Project Coordinator:
Eric Franzenburg
Benton Development Group

Annual Reports


  • Agronomic: corn, cotton, potatoes, soybeans, wheat


  • Crop Production: windbreaks
  • Education and Training: demonstration, extension, farmer to farmer, workshop
  • Farm Business Management: new enterprise development, agricultural finance, value added
  • Natural Resources/Environment: biodiversity, habitat enhancement, wildlife
  • Pest Management: weed ecology
  • Sustainable Communities: sustainability measures


    [Note to online version: The report for this project includes tables, figures and appendices that could not be included here. The regional SARE office will mail a hard copy of the entire report at your request. Just contact North Central SARE at (402) 472-7081 or]

    The development of herb production in Iowa is definitely an option for farmers looking to diversify their farm operations. While there are hindrances to success, if the farmer is willing to go to extra lengths to maintain quality and a high level of management throughout the growing season there are some definite financial rewards.

    The use of the Process budget to evaluate alternative crops and their production practices is an integral part of the development process. Accurate recordkeeping provided vast amounts of information on the profitability of herbs in Iowa. After compilation of two years of information it appears that the herbs showing the greatest promise for reliable profits would include basil, cilantro, dill, and parsley. All four crops show the potential to provide profitable yields when planting is timely and water is available (irrigation if needed). Disease and insect problems are minimal for all four crops.

    The cultural practices that were identified as most beneficial for all four crops would include the use of organic mulches (corn stalk or corn cob) to reduce weed pressure between rows and at the same time conserve moisture, reduce erosion, and maintain clean herbs at harvest. Also the use of 30 inch rows appears to maintain optimum production while reducing disease problems which occur with leaf development under the canopy of the crop.

    Successful weed control in herb crops can be achieved by use of primary tillage periodically before planting to eliminate as many weed seedlings as possible. Also, a clean seedbed by use of tillage immediately before planting will give herb crops a competitive advantage early in the season.

    Time and labor requirements will prove to be the largest obstacle in the development of large scale production in the area. While harvesting and processing can be mechanized to a large degree, there are several aspects in both areas that have significant labor needs. Weed control will be the area of greatest need for a reliable work force at crucial times in crop development. The number of labor hours needed to plant, maintain in the field and harvest, and process an acre of herbs can be as high as 240 hours. Effective management of the crop along with mechanization of harvest can drastically reduce this number however.

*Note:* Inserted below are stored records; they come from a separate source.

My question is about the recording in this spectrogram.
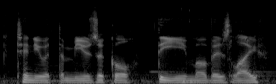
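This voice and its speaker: A man's voice: low voice, completely flat delivery, moderate pace, fairly bright tone. A man casually commenting as he plays a decorating game on stream, muttering to himself as he places furniture. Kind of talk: casual let's-play commentary.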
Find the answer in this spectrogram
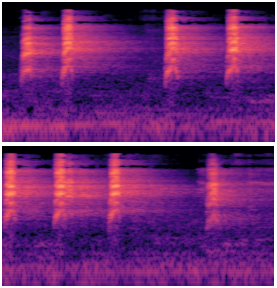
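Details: Sun conure giving eight short, harsh, grating screeches over about five seconds. The calls come at uneven intervals, some close together and others after a pause, over a faint low hum.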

    Equipment needs that would be considered out of the ordinary for Iowa farms would be minimal. This equipment would include a rotavator for weed control, harvest equipment (windrower), an irrigation system, and a dryer which may consist of a modified corn dryer or out building. Processing could be done in a cooperative manner, eliminating the need for each farmer to have his or her own line.

    Two aspects that are essential for further development include processing quality products on a large scale and maintaining markets. Through the work conducted on this project, a processing system has been established which provides a quality product with minimal losses. This process will be expanded to handle larger quantities of herbs in the future.

    Investigation of new markets is an ongoing process and will develop with time once the quality of the product has been established and circulated to the right buyers. Current markets that have accepted our products include: Frontier Cooperative Herbs, Norway, Iowa; Nature’s Cathedral, Blairstown, Iowa; and Ameraherb, Ames, Iowa. Other potential markets include Tones Spices, Ankeny, Iowa; and, for the fresh market, grocery stores such as Hy-Vee in Iowa.

    Project objectives:

    The primary objectives of this project include the following:

    1. Examine crop plans to determine which crops are most conducive to reliable profits for Iowa farmers.

    2. Determine which cultural practices provide optimum production of each crop.

    3. Evaluate how herb production practices fit into current farm operations in two respects:
    a. time and labor requirements
    b. equipment needs and modifications

    4. Explore various marketing alternatives in the retail and wholesale trades.

    Any opinions, findings, conclusions, or recommendations expressed in this publication are those of the author(s) and do not necessarily reflect the view of the U.S. Department of Agriculture or SARE.